For all the demands from talking heads that the US deploy military personnel to police tribal disputes along the borders of Turkey, Iraq and Syria, the real border crisis facing the US is happening in our own backyard.
Fact is, the situation in Mexico poses a far greater threat to American security. Our Southern neighbor is rapidly becoming a narco-state run by cartel drug lords.
On Monday, nine Americans — including six children — were ambushed and murdered in the Mexican border state of Sonora. Mexican news reports said the attack had all the hallmarks of an organized crime attack.
Last month, a cartel paramilitary force faced down Mexico’s own army following the arrest of Ovidio Guzman, a son of “El Chapo,” the notorious Sinaloa cartel kingpin who was convicted in US federal court and sentenced to life in prison last February.
Minutes after Guzman was captured, the Sinaloa cartel declared war and demanded his release. Less than four hours after the arrest, government forces surrendered. Mexican President Andrés Manuel López Obrador nonetheless declared afterward that his administration was “doing really well with our strategy” to counter cartel influence.
The violence throughout Mexico makes Chicago look like Stepford in comparison. Since 2007, nearly 275,000 people have been murdered. In 2018 alone, that number exceeded 33,000. Assassinations of government officials hit a record high, according to Justice in Mexico, which tracks violence there. Journalists who report unfavorably on cartel activities are regularly targeted for death.
None of this happens in a vacuum, which is why the failure of the Mexican government to deal with narco-violence, and the international drug trade that fuels it, threatens our own national security.
American deaths from overdoses on synthetic opioids like Fentanyl have skyrocketed over the last decade. Although the initial injection of Fentanyl into the US bloodstream came from China (via the US postal system), officials now say the majority of lab-created opioids smuggled into America come through Mexico.
The result has been an overdose epidemic that has destroyed lives, upended small communities and left countless individuals hopelessly addicted to a drug 50 times stronger than heroin and 100 times stronger than morphine.
In short, the collapse of Mexico doesn’t just endanger its own people. It also threatens the sovereignty and security of the US, as the violence, addiction and economic woes caused by the cartels refuse to remain within the borders of Latin America.
Beefed up barriers along the US-Mexico border are indisputably necessary — a nation that won’t defend its own borders will eventually cease to be a nation — but walls by themselves aren’t enough.
Mexican officials must finally face down the druglords and eliminate their ability to operate with impunity. The military and police have to enforce zero-tolerance policies on corruption. In the US, prosecutors and regulators need to crack down on the financial institutions getting rich by laundering billions in drug money for cartel kingpins.

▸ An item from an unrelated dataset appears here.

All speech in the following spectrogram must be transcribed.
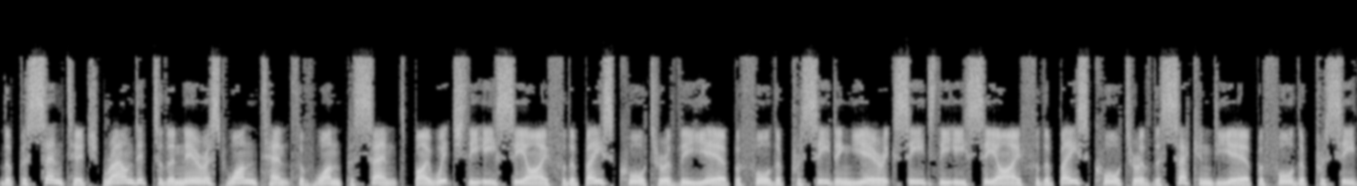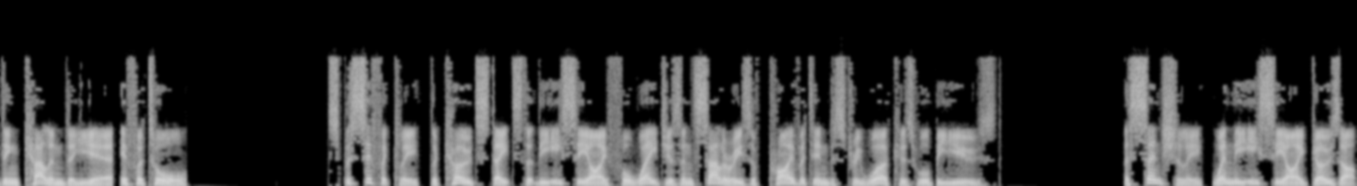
the percentage rounded to the nearest one-tenth of 1% by which the ECI for the base quarter of the year before the preceding year exceeds the ECI for the base quarter of the second year before the preceding calendar year if at all. Specifically, the code states that the ECI for wages and salaries of private industry workers will be used. Essentially, when the ECI goes up,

And our elected officials in Congress must get serious about securing our border to stop both drug- and human-trafficking.
John Daniel Davidson, a border expert, recently wrote in The Federalist that Mexico is “now on a trajectory to become a vast gangland governed more by warlordism than the state.”
“The last time this happened was a century ago, during the decade-long Mexican revolution, which eventually triggered the invasion and occupation of northern Mexico in 1916 by the US Army,” he noted. “Before it was over, US forces attacked and occupied Nogales, Sonora, in 1918, and Ciudad Juarez in 1919.”
While a modern invasion by US forces may not be imminent, it’s not unthinkable. Following the brutal murder of the nine Americans in Sonora, President Trump tweeted that America stood ready to help the Mexican government eradicate the cartel threat.
“This is the time for Mexico, with the help of the United States, to wage WAR on the drug cartels and wipe them off the face of the earth,” Trump wrote.
But it will take more than tweets to address the lawlessness that has not just plagued Mexico, but has directly fueled the illegal immigration, gang violence and drug problems now facing America.
Our elected leaders should spend more time and energy dealing with the dire security threats on the US-Mexico border and less time looking for new nations to invade or regimes to overthrow in the Middle East.
Sean Davis is the co-founder of The Federalist. Twitter: @SeanMDav.